We’ve got an educational system that doesn’t encourage it at all, any more than they encourage listening to Mozart. And you know, one of the strange things is that I don’t think that’s natural. I have a friend, the guy who wrote Equus and Amadeus, Peter Schaffer. Peter is a friend, and I heard Peter give a brilliant lecture on Shakespeare a few years ago and we had a long, wonderful conversation afterwards. Peter’s gay and he had a boyfriend who was a young officer and who never read anything. He wasn’t interested in reading.
Peter one evening said, “I’m going out and I’ll be back quite late because I’m going to the theater.” And his friend said, “Well, what are you going to go and see?” He said, “Well, it’s nothing that would interest you at all. I’d take you, but I don’t think you would be interested.” He said, “What is it?” He said, “Well, it’s a play by Shakespeare.” He’d never heard of Shakespeare. He said, “It’s a new production of Hamlet and I want to see it.” “Well,” he said, “I’d like to go and see it if it interests you that much.” So he got him a ticket and he went along. And this guy who had never been to a play, never read anything like it, gets through the first scene of Hamlet on the battlements with the ghost, and the ghost gets into the banquet scene afterwards, and he turns and grabs Peter by the shoulders and says, “Does anyone know about this play?” he said. He thought it was the most exciting thing he had ever seen, that first scene, the battle scene. I’ve seen kids sit up in that Shakespeare in Love movie, which I didn’t like very much, but Gwyneth Paltrow doing Juliet, and these kids put down their popcorn and sit up on the edge of their seats. They never heard anything like this. It’s not so strange.
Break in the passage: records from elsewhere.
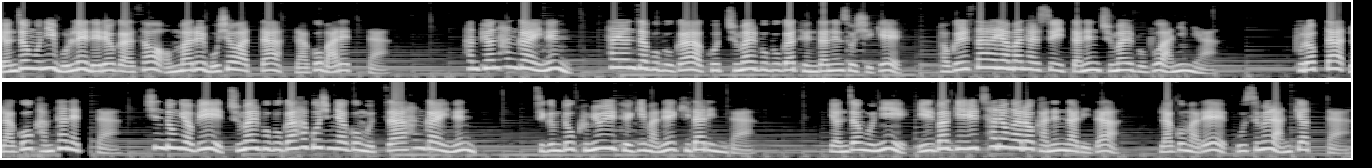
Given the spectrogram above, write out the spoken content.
연정훈이 몰래 내려가서 엄마를 모셔왔다 라고 말했다. 한편 한가인은 사연자 부부가 곧 주말 부부가 된다는 소식에 덕을 쌓아야만 할 수 있다는 주말 부부 아니냐. 부럽다 라고 감탄했다. 신동엽이 주말 부부가 하고 싶냐고 묻자 한가인은 지금도 금요일 되기만을 기다린다. 연정훈이 1박 2일 촬영하러 가는 날이다. 라고 말해 웃음을 안겼다.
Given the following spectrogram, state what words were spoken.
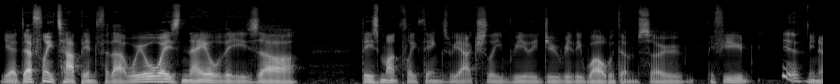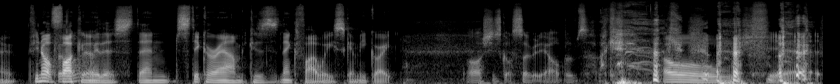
yeah, definitely tap in for that. We always nail these uh these monthly things. We actually really do really well with them. So if you Yeah. you know if you're not fucking yeah. with us, then stick around because the next five weeks is gonna be great. Oh, she's got so many albums. Okay. Oh shit!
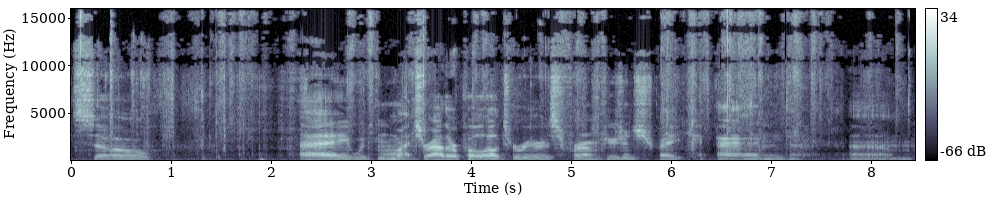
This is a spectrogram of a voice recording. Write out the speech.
So I would much rather pull Ultra Rares from Fusion Strike and um,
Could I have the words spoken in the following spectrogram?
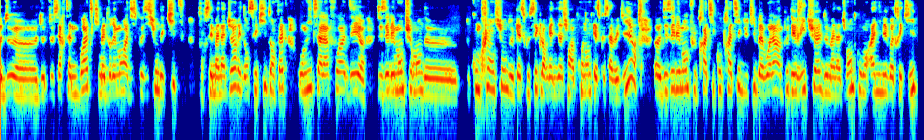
de, de, de certaines boîtes qui mettent vraiment à disposition des kits pour ces managers. Et dans ces kits, en fait, on mixe à la fois des, euh, des éléments purement de, compréhension de qu'est-ce que c'est que l'organisation apprenante, qu'est-ce que ça veut dire, euh, des éléments plus pratico-pratiques du type, ben voilà, un peu des rituels de management, comment animer votre équipe,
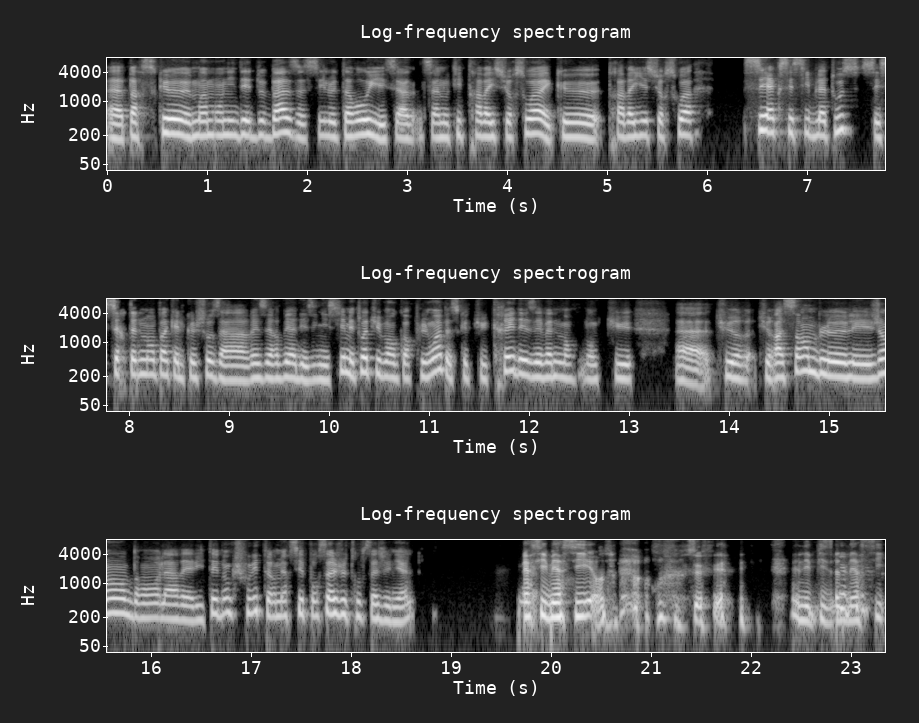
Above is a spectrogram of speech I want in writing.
euh, parce que moi, mon idée de base, c'est le tarot, c'est un, un, outil de travail sur soi, et que travailler sur soi, c'est accessible à tous. C'est certainement pas quelque chose à réserver à des initiés, mais toi, tu vas encore plus loin parce que tu crées des événements. Donc, tu, euh, tu, tu, rassembles les gens dans la réalité. Donc, je voulais te remercier pour ça. Je trouve ça génial. Merci, merci. on se fait un épisode. Merci.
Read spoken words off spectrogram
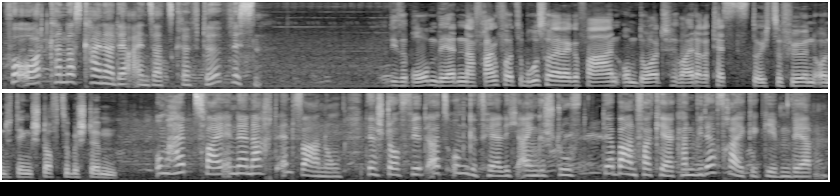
Vor Ort kann das keiner der Einsatzkräfte wissen. Diese Proben werden nach Frankfurt zur Berufsfeuerwehr gefahren, um dort weitere Tests durchzuführen und den Stoff zu bestimmen. Um halb zwei in der Nacht Entwarnung. Der Stoff wird als ungefährlich eingestuft. Der Bahnverkehr kann wieder freigegeben werden.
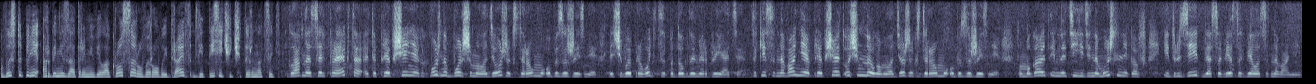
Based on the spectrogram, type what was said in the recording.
выступили организаторами велокросса «Роверовый драйв-2014». Главная цель проекта – это приобщение как можно больше молодежи к здоровому образу жизни, для чего и проводятся подобные мероприятия. Такие соревнования приобщают очень много молодежи к здоровому образу жизни, помогают им найти единомышленников и друзей для совместных велосоревнований.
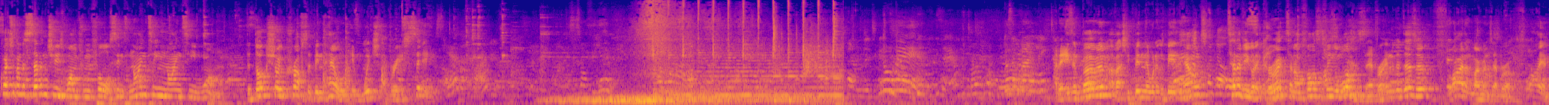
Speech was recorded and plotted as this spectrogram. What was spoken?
Question number seven, choose one from four. Since 1991, the dog show Crufts have been held in which British city? And it is in Birmingham. I've actually been there when it was being held. Ten of you got it correct, and our fastest finger was Zebra in the Desert. Flying at the moment, Zebra. Flying.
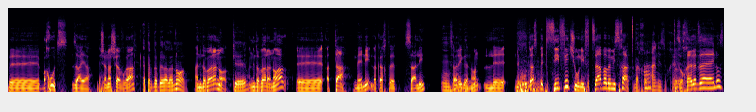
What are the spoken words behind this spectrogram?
ב- בחוץ זה היה, בשנה שעברה. אתה מדבר על הנוער. אני מדבר על הנוער. כן. אני מדבר על הנוער. אה, אתה, מני, לקחת את סלי, סלי גנון, לנקודה ספציפית שהוא נפצע בה במשחק. נכון. אה, אני זוכר. אתה זוכר את זה, אילוז?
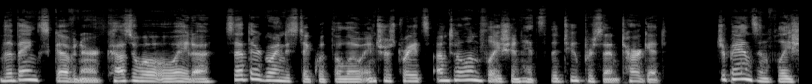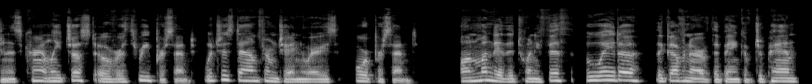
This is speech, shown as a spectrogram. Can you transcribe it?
The bank's governor, Kazuo Ueda, said they're going to stick with the low interest rates until inflation hits the 2% target, Japan's inflation is currently just over 3%, which is down from January's 4%. On Monday, the 25th, Ueda, the governor of the Bank of Japan,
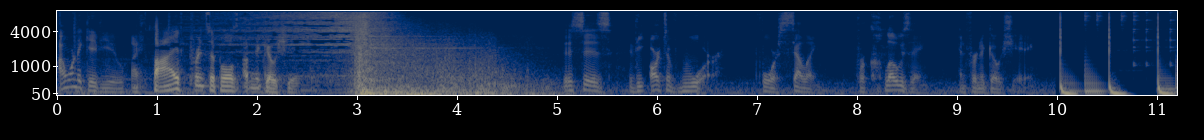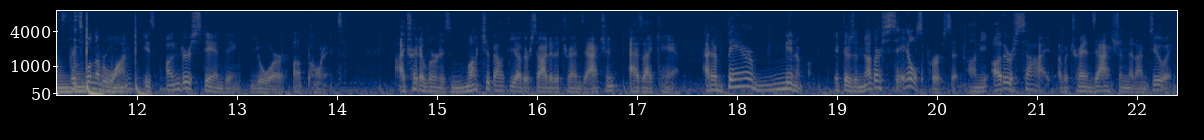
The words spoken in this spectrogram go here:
I want to give you my five principles of negotiation. This is the art of war for selling, for closing, and for negotiating. Principle number one is understanding your opponent. I try to learn as much about the other side of the transaction as I can. At a bare minimum, if there's another salesperson on the other side of a transaction that I'm doing,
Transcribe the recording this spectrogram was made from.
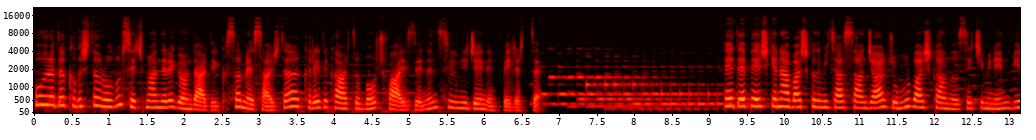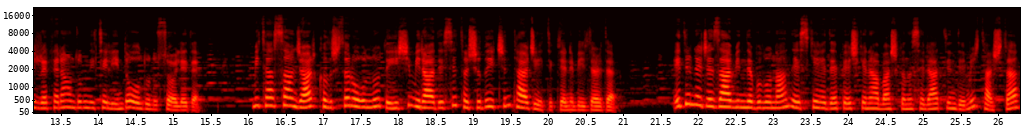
Bu arada Kılıçdaroğlu seçmenlere gönderdiği kısa mesajda kredi kartı borç faizlerinin silineceğini belirtti. HDP eş genel başkanı Mithat Sancar, Cumhurbaşkanlığı seçiminin bir referandum niteliğinde olduğunu söyledi. Mithat Sancar, Kılıçdaroğlu'nu değişim iradesi taşıdığı için tercih ettiklerini bildirdi. Edirne cezaevinde bulunan eski HDP eş genel başkanı Selahattin Demirtaş da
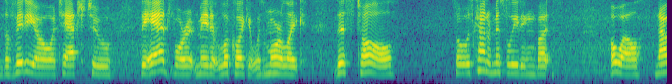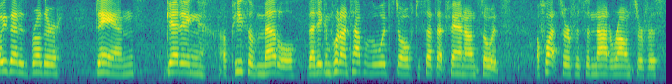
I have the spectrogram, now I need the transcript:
the video attached to the ad for it made it look like it was more like this tall so it was kind of misleading, but oh well. Now he's at his brother Dan's getting a piece of metal that he can put on top of the wood stove to set that fan on so it's a flat surface and not a round surface.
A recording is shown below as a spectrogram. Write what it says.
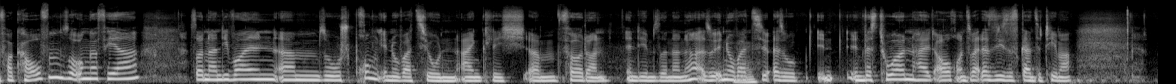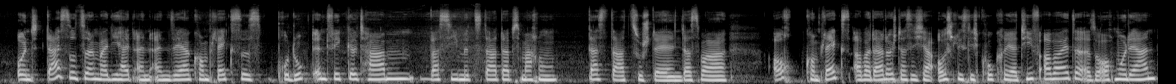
verkaufen, so ungefähr sondern die wollen ähm, so Sprunginnovationen eigentlich ähm, fördern in dem Sinne. Ne? Also Innovation, mhm. also in, Investoren halt auch und so weiter, also dieses ganze Thema. Und das sozusagen, weil die halt ein, ein sehr komplexes Produkt entwickelt haben, was sie mit Startups machen, das darzustellen, das war auch komplex, aber dadurch, dass ich ja ausschließlich ko-kreativ arbeite, also auch modern,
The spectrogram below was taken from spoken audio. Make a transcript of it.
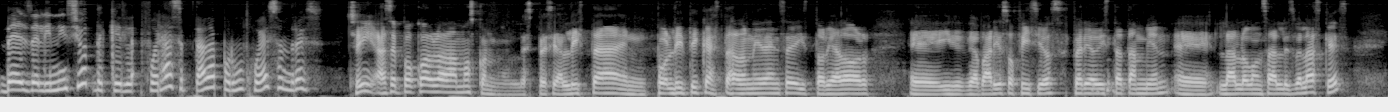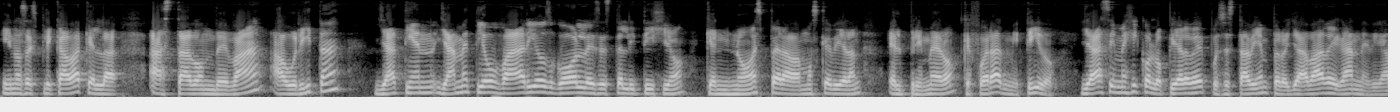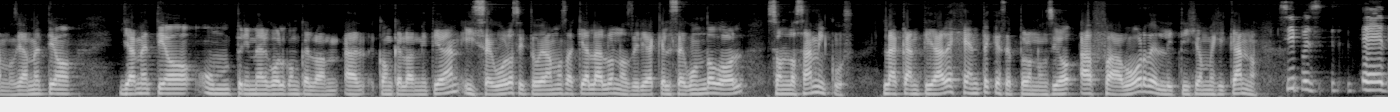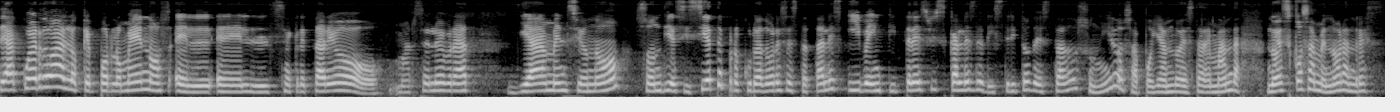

They hear it. It’s too bad that it’s neglected, because it’s a whole dimension to their life that they are not getting.
The arts are neglected in the school system these days, as if they’re some kind of luxury.
W.S. Merwin: Yes. I think they’ve always been essential to us.
When we talk about the extinction of species, I think the endangered species of the arts and of language and all these things are related. I don’t think there is any doubt about that. I think poetry goes back to the invention of language itself. I think one of the big differences between poetry and prose is that prose is about something, it’s got a subject and the subject comes first and it’s dealing with the subject. But poetry is something else, and we don’t know what it is (that) comes first. Prose is about something, but poetry is about what can’t be said. Why do people turn to poetry when all of a sudden the Twin Towers get hit, or when their marriage breaks up, or when the person they love most in the world drops dead in the same room? Because they can’t say it. They can’t say it at all, and they want something that addresses what can’t be said. I think that’s the big difference between poetry and prose. All the arts, in a way, are doing that, they are talking about, “Dove sono? (Where are they?)” What’s that? She can’t say it, can she? Where are they? Where are they? What has happened to those days?